GameNET looks at first glance to be very powerful.
"Hey look, it's a 'whenever'! It's always the 'whenever's that are the broken cards!"
Sadly, there's a bit more to this.
ICE is often bemoaned for either never firing or not doing enough, and that's for a good reason: the runner has the choice to let subroutines fire or to pay credits to break the ICE. These "punisher" effects that let your opponent choose what happens always play much less powerfully than they appear on paper — remember, when evaluating cards, you shouldn't look solely at the best case scenario: you need to consider the average case and the worst case too.
GameNET falls down because when the ID fires is almost entirely dependent on the runner. They choose when to run, they choose when to let subs fire, they choose when they spend credits on traces. Would you want your economy tied to the actions of your opponent?

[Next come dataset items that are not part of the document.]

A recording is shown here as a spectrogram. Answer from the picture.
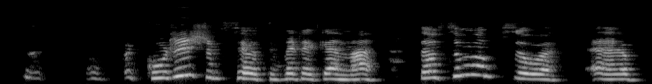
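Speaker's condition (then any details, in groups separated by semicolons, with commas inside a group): Ataxia after brain injury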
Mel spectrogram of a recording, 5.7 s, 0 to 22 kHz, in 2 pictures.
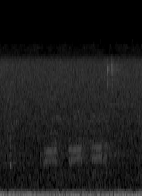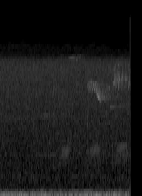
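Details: A woodcock on 1 April 2019 at 20:32 in the evening gives low, frog-like croaking grunts in a short series, then a thin, sharp high squeak, over a steady low rumble of wind or distant noise.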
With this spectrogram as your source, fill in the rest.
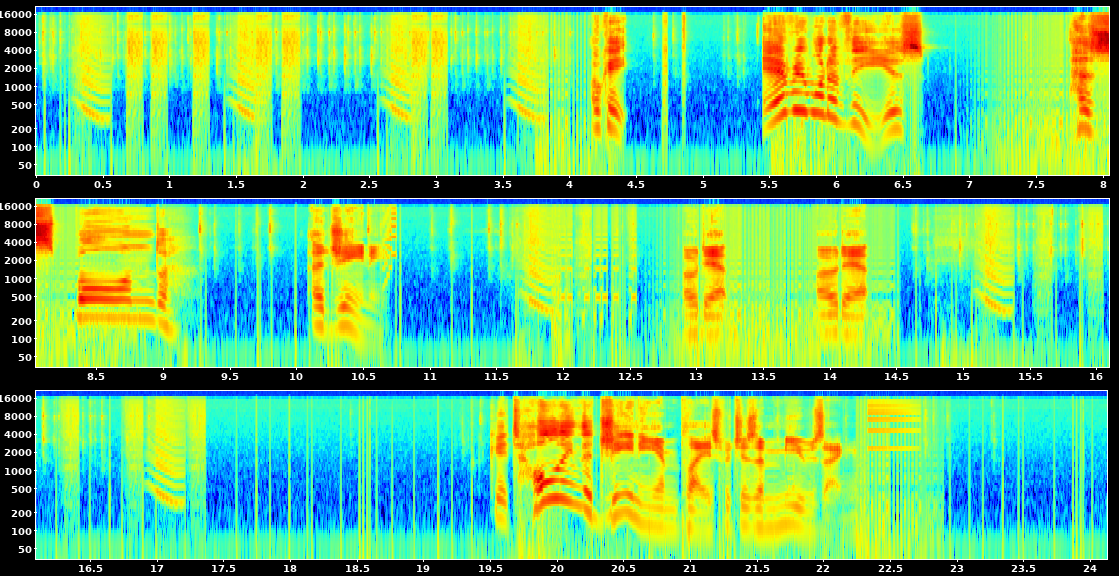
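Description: Short electronic game bleeps and blips sound in quick bursts.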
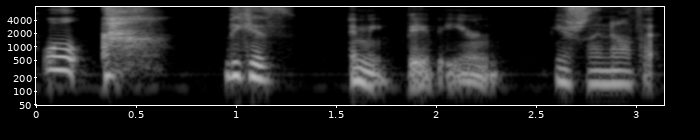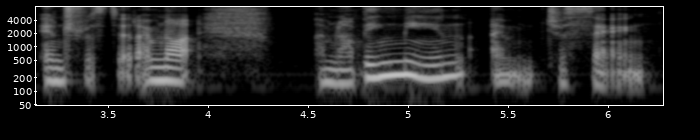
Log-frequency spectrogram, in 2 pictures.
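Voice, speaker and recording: A woman playing an affectionate, excitable researcher girlfriend in an intimate bedtime roleplay, speaking softly and breathily in a hesitant, chatty way close to the microphone. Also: low-pitched, no room sound. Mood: teasing, skeptical. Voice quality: breathy, soft, often near a whisper. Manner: hesitant, chatty, with sighs and giggles. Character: affectionate, rambling, excitable researcher girlfriend soothing her boyfriend to sleep. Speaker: voice actor. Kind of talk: intimate ASMR-style roleplay monologue.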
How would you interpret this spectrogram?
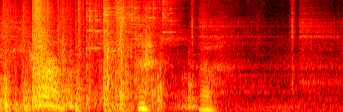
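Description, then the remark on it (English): A clock is smashed, glass shattering in a loud burst of crashing and tinkling shards, with voices shouting over the breakage, then the debris settles into a few faint clinks. “Oh, die, clock!”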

Let's also look at it from a different angle: economy is most effective early in the game when you want to be setting up: you need money to install ICE, to rez ICE, to advance agendas, to play Hard-Hitting News. When does GameNET come into play? When your Gold Farmers and Turnpikes are already rezzed. GameNET starts raking in the money when you can force the runner to run through your servers over and over... but how did you get to that point? How did you get the money to rez the ice and to score enough agendas to force the runner's hand?
The answer is that you were Azmari EdTech instead.
Maybe GameNET would be less underwhelming if it had been released a few years down the road. As it is, the shadow of the slightly-too-pushed Azmari will loom over GameNET for most of its Standard-legal lifespan.